» **INSTRUCTIONS TO FOLLOW**:
Give the listing again word for word. Leave every image out.

─── RAW DATA

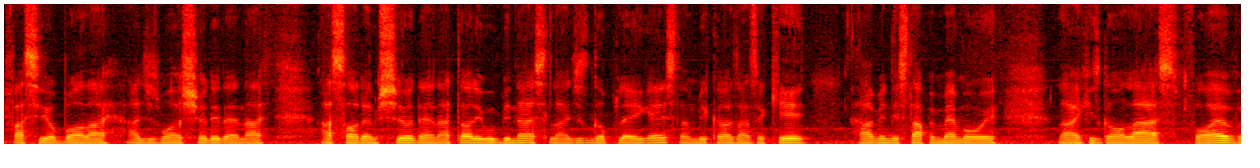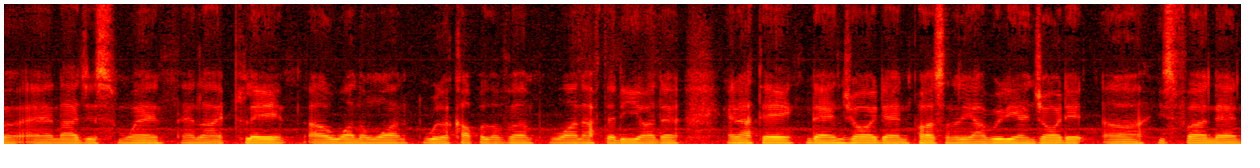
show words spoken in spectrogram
if I see a ball, I, I just want to shoot it and I I saw them shoot, and I thought it would be nice to like just go play against them because as a kid, having this type of memory, like he's gonna last forever. And I just went and like played one on one with a couple of them, one after the other, and I think they enjoyed it. And personally, I really enjoyed it. Uh, it's fun, and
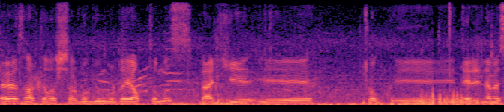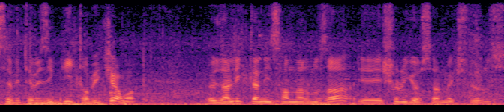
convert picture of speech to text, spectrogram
Evet arkadaşlar bugün burada yaptığımız belki e, çok e, derinlemesine bir temizlik değil tabii ki ama özellikle insanlarımıza e, şunu göstermek istiyoruz.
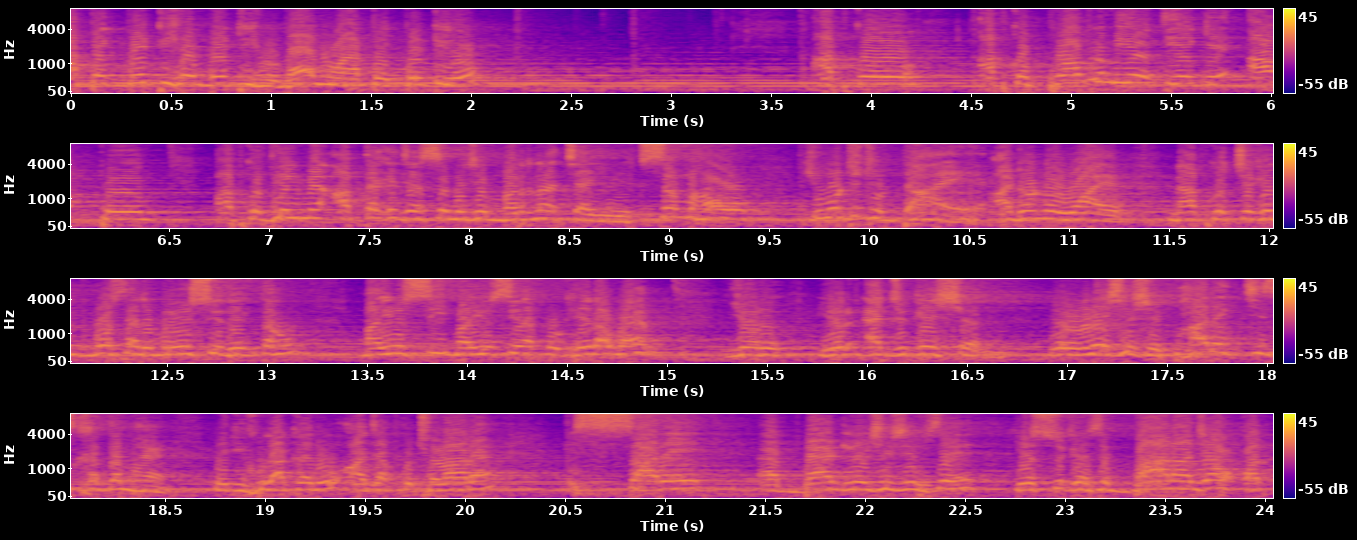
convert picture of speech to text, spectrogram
आप एक बेटी हो बेटी हो, बहन हो, आप एक बेटी हो। आपको आपको प्रॉब्लम ये होती है कि आप, आपको दिल में आता है जैसे मुझे मरना चाहिए। Somehow, you wanted to die. I don't know why. मैं आपको जगह बहुत सारी मायूसी देखता हूँ। मायूसी मायूसी आपको घेरा हुआ है। Your your education your relationship हर एक चीज़ खत्म है। लेकिन खुदा करूँ आज आपको छुड़ा रहा है। इस सारे बैड रिलेशनशिप से यीशु के से बाहर आ जाओ और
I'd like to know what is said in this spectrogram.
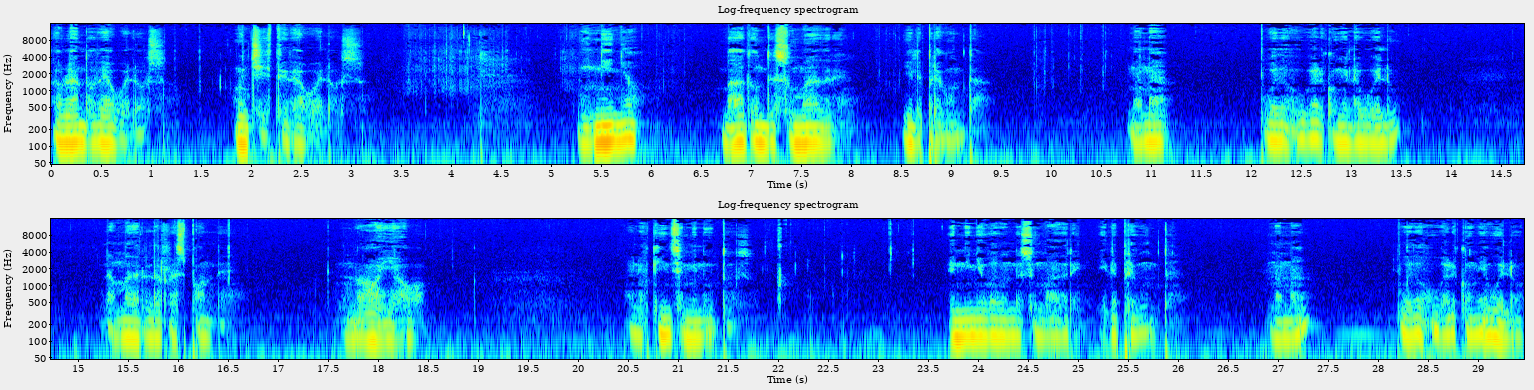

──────

» **ANSWER SECTION**:
show words spoken in spectrogram
if I see a ball, I, I just want to shoot it and I I saw them shoot, and I thought it would be nice to like just go play against them because as a kid, having this type of memory, like he's gonna last forever. And I just went and like played one on one with a couple of them, one after the other, and I think they enjoyed it. And personally, I really enjoyed it. Uh, it's fun, and
convert picture of speech to text, spectrogram
Evet arkadaşlar bugün burada yaptığımız belki e, çok e, derinlemesine bir temizlik değil tabii ki ama özellikle insanlarımıza e, şunu göstermek istiyoruz.
convert picture of speech to text, spectrogram
आप एक बेटी हो बेटी हो, बहन हो, आप एक बेटी हो। आपको आपको प्रॉब्लम ये होती है कि आप, आपको दिल में आता है जैसे मुझे मरना चाहिए। Somehow, you wanted to die. I don't know why. मैं आपको जगह बहुत सारी मायूसी देखता हूँ। मायूसी मायूसी आपको घेरा हुआ है। Your your education your relationship हर एक चीज़ खत्म है। लेकिन खुदा करूँ आज आपको छुड़ा रहा है। इस सारे बैड रिलेशनशिप से यीशु के से बाहर आ जाओ और
I'd like to know what is said in this spectrogram.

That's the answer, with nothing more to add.